My pager went off at about 7 p.m. I had already finished rounding at the hospital, gone home, showered off the day, and sat down with a cup of tea. It was my senior resident. We had admitted a psychotic young woman to the hospital, and her parents were trying to sign her out against medical advice.
The young woman had been acting more and more strangely over the past several months. When her parents finally brought her to the hospital after being unable to help her at home, she was completely disconnected from reality. She was hearing voices, screaming, picking at her clothes and skin, unwashed, and unable to have any coherent interaction with others. The staff psychiatrist had been by and had confirmed the diagnosis of acute psychosis due to newly diagnosed schizophrenia.
Her parents were clearly worried and frightened. They had watched their daughter descend into madness with increasing sadness and helplessness. Finally, as many do, they turned to their church…the Church of Scientology. And this is where the sad problem of a young, psychotic woman took a perverse turn. They were assured that through the applied philosophies of the church, their daughter could begin the return to sanity. In no uncertain terms, they were told that medical psychiatry would destroy any chance they had of recovering their child’s mind. This, the terrified and hopeless parents latched onto tightly.
Psychiatrists had told the parents that they could expect a lifetime of illness, hospitalizations, maybe a job, maybe a life in a group home, and, if there was some luck, a somewhat normal life. Maybe. The church assured them that, through their healing programs, their child would return to normalcy. The demons haunting her would be purged, and she could have the life of a normal, young woman. For a price…
So, as we medicated the patient, in an attempt to reduce her fear and hallucinations, the parents came to the hospital enraged, sure that psychiatry was designed to destroy their child. Also, as parents, they felt it was within their rights to take their child, fly her to California, and enroll her in a Scientology treatment program. But the patient was 18. Without her explicit consent, they had no right to take her out of the hospital until she was stabilized. As any parent would, they had trouble understanding this. I spent hours on the phone and at the bedside with them. Since the parents could not serve as legitimate surrogates for the patient, it was necessary to file papers for involuntary psychiatric commitment. And from there arose the next problem.

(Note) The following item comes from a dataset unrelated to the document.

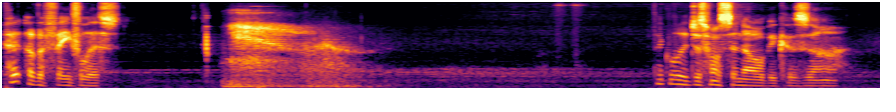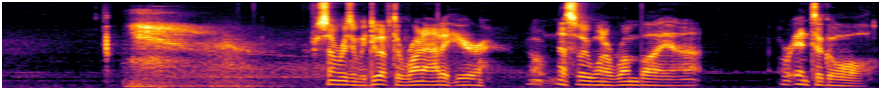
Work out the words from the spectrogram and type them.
Pit of the Faithless. I think Lilly just wants to know because, uh, for some reason we do have to run out of here. We don't necessarily want to run by, uh, or into Gaul.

My residents contacted the staff psychiatrist. He refused to certify the patient. They paged me. I called the chair of the department. He was at first quite vague, then he explained that Scientologists sue psychiatrists…a lot. But what of your duty, I asked him. He was clearly nervous about the entire case, and told me the rest was up to me.

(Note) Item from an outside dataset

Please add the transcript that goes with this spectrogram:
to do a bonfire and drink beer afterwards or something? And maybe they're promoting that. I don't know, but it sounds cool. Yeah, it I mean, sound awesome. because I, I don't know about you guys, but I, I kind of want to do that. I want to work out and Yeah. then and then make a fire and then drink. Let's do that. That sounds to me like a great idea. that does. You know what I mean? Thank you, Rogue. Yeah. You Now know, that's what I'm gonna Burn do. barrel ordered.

So, after being told that psychiatry really couldn’t help the patient, I went back to the hospital to do the commitment papers myself. I explained to the parents that they would be better off staying involved, since they had little recourse, and that after her commitment, they could investigate their options further. But I don’t think any of us was satisfied.

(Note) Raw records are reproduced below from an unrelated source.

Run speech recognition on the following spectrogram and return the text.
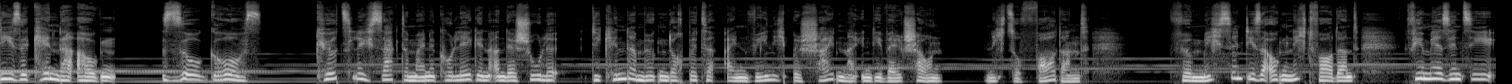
Diese Kinderaugen, so groß. Kürzlich sagte meine Kollegin an der Schule, die Kinder mögen doch bitte ein wenig bescheidener in die Welt schauen, nicht so fordernd. Für mich sind diese Augen nicht fordernd, vielmehr sind sie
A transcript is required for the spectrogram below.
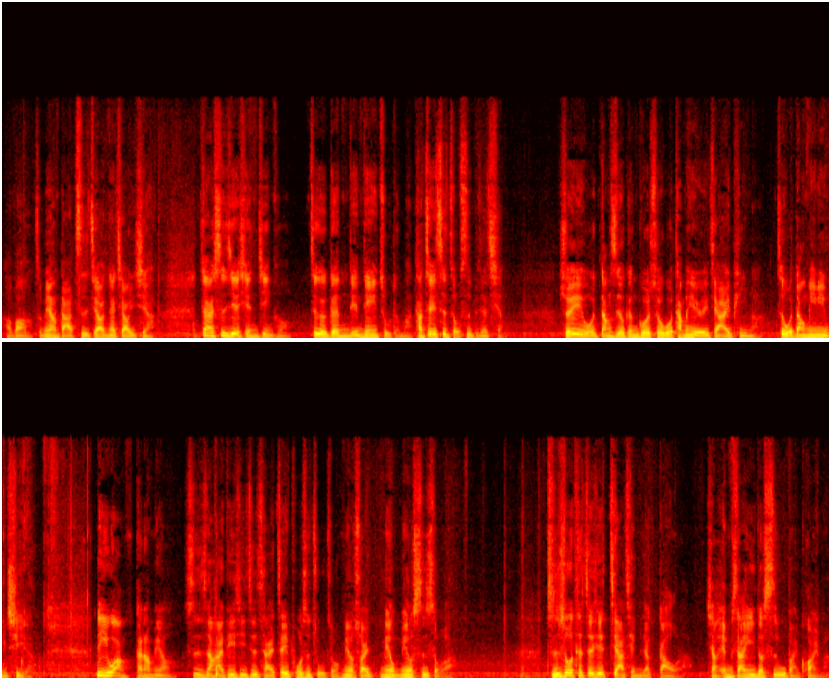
好不好？怎么样打字，教人家教一下。在世界先进哈，这个跟联电一组的嘛，它这一次走势比较强，所以我当时就跟各位说过，他们也有一家 IP 嘛，这我当秘密武器啊。利旺看到没有？事实上，IP 系制裁这一波是主轴，没有衰，没有没有失手啊，只是说它这些价钱比较高了，像 M 三一都四五百块嘛，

Modern psychiatry, while making enormous breakthroughs in treating diseases of the mind, has been economically pressed to treat patients only medically…psychotherapy is not reimbursed well. Psychiatrists are already pressed when it comes to trying to provide the best care for their patients. To add to that the concern about being sued by cultists, well, that serves no one. The patient, at her greatest time of need, is caught in a perverse struggle, not only within her mind, but by powers outside her. Of course, she told us there were those out to get her. If she only knew the truth, how much greater might her fear be?